“Natural” and “ethical” products are much more of a gray area, as there is no regulated definition for either. Things to keep in mind: Natural beauty buys aren’t necessarily vegan — beeswax and lanolin are safe, natural, commonly used ingredients but they also come from animals. And “ethical” could technically refer to any of the terms above. Adding to the confusion are products that are “sustainable” or “clean,” which have nothing to do with animals but refer to how a product’s ingredients are sourced and its environmental impact. (You can read more about Sunday Riley’s sustainability efforts here.)
Navigating all of this admittedly requires a little more effort than just picking up whichever product has the best reviews. If you’re invested in cleaning up your beauty routine, the number one most important thing you can do is do your research and read labels.
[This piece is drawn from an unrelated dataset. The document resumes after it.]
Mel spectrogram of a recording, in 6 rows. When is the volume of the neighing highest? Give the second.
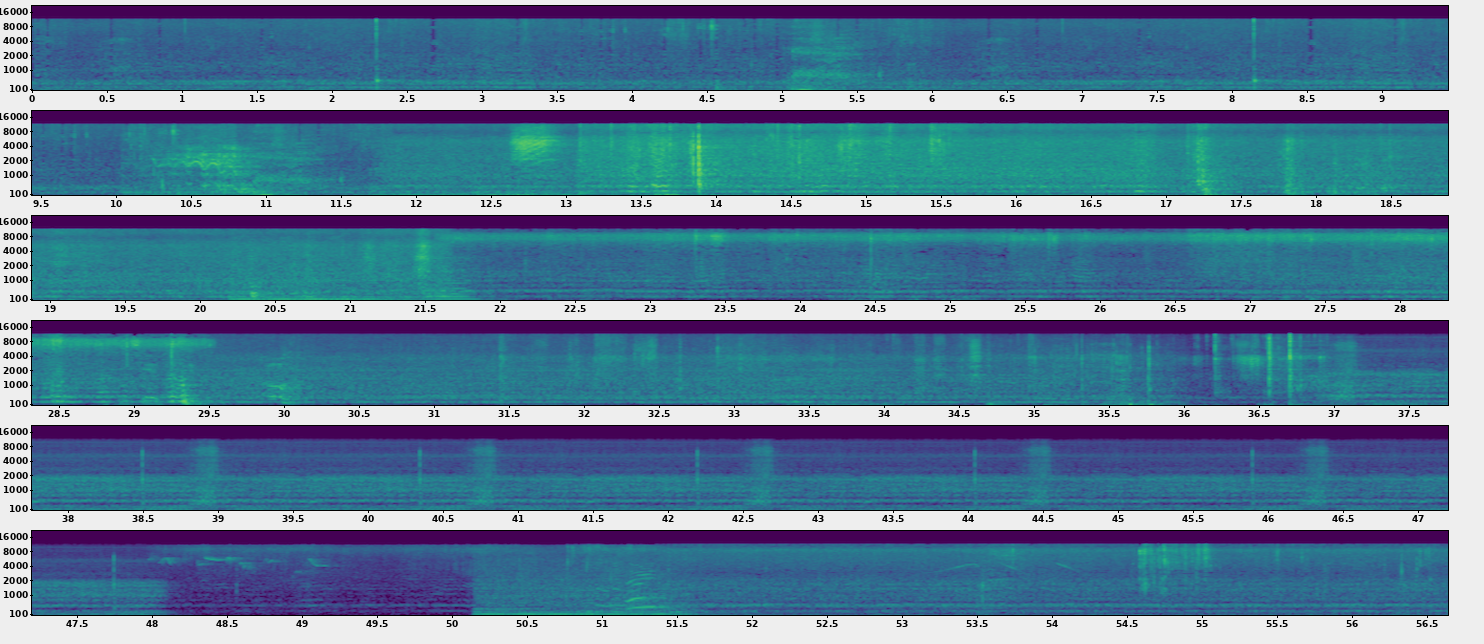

If you’re concerned about sustainability, for example, you might find a vegan hair mask and think you’re set. But say it contains rosewood oil, which is overharvested — that wouldn’t necessarily be a sustainable pick. Looking into ingredient lists and also checking a brand’s website for how ingredients are sourced is the best way to make an informed buy.
How to tell if you’re shopping vegan beauty
But let’s be honest: scouring ingredient labels and beauty blogs to find out every detail about a product before you hit buy might not always be realistic. And that’s okay — small steps count. Luckily, there are a lot of quick and easy ways to tell if what you’re buying is vegan or cruelty-free.
PETA maintains a list of every beauty and personal care company that’s either cruelty-free or vegan and cruelty-free as part of its Beauty Without Bunnies Program. You can also spot special seals and certifications right on the bottle. The Leaping Bunny seal indicates a product is cruelty-free, which by their standards means the product does not use animal testing in any part of the process (either at the ingredient stage or with the final product). Leaping Bunny also has an app that allows you to scan a product to check if it’s cruelty-free. And for vegan products, you can look for the Certified Vegan seal.
How do we stack up? Sunday Riley does not test on animals and all of our products are double certified cruelty-free by Leaping Bunny and PETA.
The following Sunday Riley products are certified vegan:
- Ceramic Slip, Cleanser
- C.E.O. Glow, Vitamin C and Tumeric Face Oil
- Clean Rinse, Clarifying Scalp Serum with Niacinamide
- Good Genes, Lactic Acid Treatment
- Juno, Antioxidant + Superfood Face Oil
- Saturn, Sulfur Spot Treatment Mask
- C.E.O. Afterglow Brightening Vitamin C Gel Cream
- Luna, Sleeping Night Oil
- Charcoal Smoothie, Jelly Body Scrub
- Fairy Godmother, Shimmering Body Oil Gel